━━━━━ Material supplied ━━━━━

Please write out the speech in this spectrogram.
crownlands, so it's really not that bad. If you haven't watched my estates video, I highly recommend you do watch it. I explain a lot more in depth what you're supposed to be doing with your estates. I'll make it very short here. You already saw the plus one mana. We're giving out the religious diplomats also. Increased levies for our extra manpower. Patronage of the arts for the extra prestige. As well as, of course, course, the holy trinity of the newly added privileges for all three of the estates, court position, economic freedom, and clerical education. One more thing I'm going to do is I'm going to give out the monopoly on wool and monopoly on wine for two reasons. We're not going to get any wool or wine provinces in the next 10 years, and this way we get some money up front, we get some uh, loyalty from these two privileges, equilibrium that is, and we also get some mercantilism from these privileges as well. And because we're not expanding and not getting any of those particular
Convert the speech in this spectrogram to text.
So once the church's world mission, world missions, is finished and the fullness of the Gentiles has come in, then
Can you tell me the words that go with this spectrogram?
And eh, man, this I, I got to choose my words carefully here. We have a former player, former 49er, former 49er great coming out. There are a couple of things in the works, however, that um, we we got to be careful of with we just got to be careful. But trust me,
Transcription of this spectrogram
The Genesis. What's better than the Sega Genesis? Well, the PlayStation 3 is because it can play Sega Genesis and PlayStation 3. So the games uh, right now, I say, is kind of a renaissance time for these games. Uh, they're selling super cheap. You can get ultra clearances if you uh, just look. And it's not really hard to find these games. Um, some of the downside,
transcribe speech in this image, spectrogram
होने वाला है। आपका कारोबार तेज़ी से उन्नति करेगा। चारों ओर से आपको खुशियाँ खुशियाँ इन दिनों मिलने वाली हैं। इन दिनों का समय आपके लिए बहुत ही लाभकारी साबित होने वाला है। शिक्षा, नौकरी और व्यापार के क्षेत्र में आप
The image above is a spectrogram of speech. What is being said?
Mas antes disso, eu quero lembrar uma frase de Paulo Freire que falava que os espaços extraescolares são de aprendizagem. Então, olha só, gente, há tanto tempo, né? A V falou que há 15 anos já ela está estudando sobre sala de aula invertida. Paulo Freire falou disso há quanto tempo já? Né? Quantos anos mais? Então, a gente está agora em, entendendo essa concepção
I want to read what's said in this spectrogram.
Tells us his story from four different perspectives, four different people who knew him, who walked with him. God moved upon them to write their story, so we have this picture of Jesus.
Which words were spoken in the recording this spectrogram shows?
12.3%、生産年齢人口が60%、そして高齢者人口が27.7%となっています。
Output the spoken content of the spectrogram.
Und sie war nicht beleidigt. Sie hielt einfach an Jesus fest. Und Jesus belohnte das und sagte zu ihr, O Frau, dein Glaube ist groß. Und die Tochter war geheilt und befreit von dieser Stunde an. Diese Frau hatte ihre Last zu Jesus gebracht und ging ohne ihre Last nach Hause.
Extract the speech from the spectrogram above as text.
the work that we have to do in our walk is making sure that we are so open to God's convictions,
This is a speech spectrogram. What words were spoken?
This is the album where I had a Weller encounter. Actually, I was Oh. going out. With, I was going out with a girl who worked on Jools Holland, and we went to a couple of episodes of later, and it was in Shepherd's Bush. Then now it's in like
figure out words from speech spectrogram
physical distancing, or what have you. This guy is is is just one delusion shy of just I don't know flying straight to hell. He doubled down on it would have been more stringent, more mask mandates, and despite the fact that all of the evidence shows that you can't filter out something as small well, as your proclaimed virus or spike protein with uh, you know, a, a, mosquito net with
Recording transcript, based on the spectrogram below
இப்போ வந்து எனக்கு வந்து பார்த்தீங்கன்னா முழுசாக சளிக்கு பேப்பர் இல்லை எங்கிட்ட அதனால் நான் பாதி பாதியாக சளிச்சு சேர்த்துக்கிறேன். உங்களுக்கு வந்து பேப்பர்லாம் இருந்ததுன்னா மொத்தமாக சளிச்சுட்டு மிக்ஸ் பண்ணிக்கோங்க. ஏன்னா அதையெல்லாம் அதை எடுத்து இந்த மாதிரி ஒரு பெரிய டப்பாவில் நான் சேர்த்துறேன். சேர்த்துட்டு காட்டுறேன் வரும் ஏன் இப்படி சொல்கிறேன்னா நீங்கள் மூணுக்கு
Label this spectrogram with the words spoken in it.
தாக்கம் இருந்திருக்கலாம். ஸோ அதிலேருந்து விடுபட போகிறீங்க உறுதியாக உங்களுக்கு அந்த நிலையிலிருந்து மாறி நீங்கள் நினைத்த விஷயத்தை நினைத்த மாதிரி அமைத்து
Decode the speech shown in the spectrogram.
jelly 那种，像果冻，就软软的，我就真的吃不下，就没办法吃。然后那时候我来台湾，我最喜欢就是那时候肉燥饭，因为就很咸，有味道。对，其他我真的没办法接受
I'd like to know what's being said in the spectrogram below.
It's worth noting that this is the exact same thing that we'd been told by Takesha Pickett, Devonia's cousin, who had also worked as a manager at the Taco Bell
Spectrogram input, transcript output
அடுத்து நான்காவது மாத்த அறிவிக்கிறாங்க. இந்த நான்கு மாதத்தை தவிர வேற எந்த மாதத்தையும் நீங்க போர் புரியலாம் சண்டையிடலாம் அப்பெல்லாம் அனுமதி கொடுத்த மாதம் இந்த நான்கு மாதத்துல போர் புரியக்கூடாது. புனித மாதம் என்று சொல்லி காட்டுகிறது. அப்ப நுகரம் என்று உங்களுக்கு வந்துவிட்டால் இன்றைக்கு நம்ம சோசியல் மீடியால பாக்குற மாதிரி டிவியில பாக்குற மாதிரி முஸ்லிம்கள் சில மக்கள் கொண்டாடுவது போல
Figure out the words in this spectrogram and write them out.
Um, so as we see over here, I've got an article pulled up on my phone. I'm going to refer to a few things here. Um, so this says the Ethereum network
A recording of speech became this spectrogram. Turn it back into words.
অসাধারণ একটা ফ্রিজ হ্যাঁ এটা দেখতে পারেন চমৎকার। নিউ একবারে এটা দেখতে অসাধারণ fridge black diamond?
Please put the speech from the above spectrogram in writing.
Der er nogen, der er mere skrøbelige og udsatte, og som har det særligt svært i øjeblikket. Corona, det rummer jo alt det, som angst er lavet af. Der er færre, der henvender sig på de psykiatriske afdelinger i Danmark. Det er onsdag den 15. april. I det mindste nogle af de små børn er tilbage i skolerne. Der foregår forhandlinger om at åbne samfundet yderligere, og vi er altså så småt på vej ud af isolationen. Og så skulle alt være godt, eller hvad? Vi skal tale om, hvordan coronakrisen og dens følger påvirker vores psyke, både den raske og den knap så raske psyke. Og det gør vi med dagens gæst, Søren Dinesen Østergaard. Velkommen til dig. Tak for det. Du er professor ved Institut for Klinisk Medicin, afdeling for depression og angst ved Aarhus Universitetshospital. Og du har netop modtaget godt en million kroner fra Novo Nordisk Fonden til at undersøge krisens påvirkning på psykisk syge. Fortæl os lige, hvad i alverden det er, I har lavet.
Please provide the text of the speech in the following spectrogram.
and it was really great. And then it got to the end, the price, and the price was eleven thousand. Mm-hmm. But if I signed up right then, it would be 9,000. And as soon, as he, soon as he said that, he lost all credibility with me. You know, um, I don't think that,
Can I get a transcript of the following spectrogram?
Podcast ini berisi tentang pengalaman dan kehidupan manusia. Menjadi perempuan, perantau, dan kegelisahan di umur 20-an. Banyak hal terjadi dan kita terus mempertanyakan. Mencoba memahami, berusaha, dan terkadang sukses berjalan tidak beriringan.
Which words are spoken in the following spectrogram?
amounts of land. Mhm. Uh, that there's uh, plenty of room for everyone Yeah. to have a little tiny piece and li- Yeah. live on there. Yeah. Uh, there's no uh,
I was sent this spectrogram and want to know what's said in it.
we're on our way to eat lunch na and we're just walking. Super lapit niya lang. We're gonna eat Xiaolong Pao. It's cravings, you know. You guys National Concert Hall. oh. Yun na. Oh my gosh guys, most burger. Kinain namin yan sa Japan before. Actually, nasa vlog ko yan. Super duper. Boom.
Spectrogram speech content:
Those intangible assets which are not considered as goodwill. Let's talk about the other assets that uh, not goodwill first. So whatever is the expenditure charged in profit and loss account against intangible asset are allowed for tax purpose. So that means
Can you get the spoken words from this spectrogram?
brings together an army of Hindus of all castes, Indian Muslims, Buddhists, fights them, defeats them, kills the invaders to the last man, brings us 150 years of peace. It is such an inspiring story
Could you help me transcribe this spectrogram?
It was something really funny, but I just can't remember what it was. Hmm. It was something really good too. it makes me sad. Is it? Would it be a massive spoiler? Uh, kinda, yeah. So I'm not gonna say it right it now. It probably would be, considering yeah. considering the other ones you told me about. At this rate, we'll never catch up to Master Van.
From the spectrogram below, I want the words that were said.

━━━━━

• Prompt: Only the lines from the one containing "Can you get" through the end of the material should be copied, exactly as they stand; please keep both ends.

• Solution to this exercise:
Can you get the spoken words from this spectrogram?
brings together an army of Hindus of all castes, Indian Muslims, Buddhists, fights them, defeats them, kills the invaders to the last man, brings us 150 years of peace. It is such an inspiring story
Could you help me transcribe this spectrogram?
It was something really funny, but I just can't remember what it was. Hmm. It was something really good too. it makes me sad. Is it? Would it be a massive spoiler? Uh, kinda, yeah. So I'm not gonna say it right it now. It probably would be, considering yeah. considering the other ones you told me about. At this rate, we'll never catch up to Master Van.
From the spectrogram below, I want the words that were said.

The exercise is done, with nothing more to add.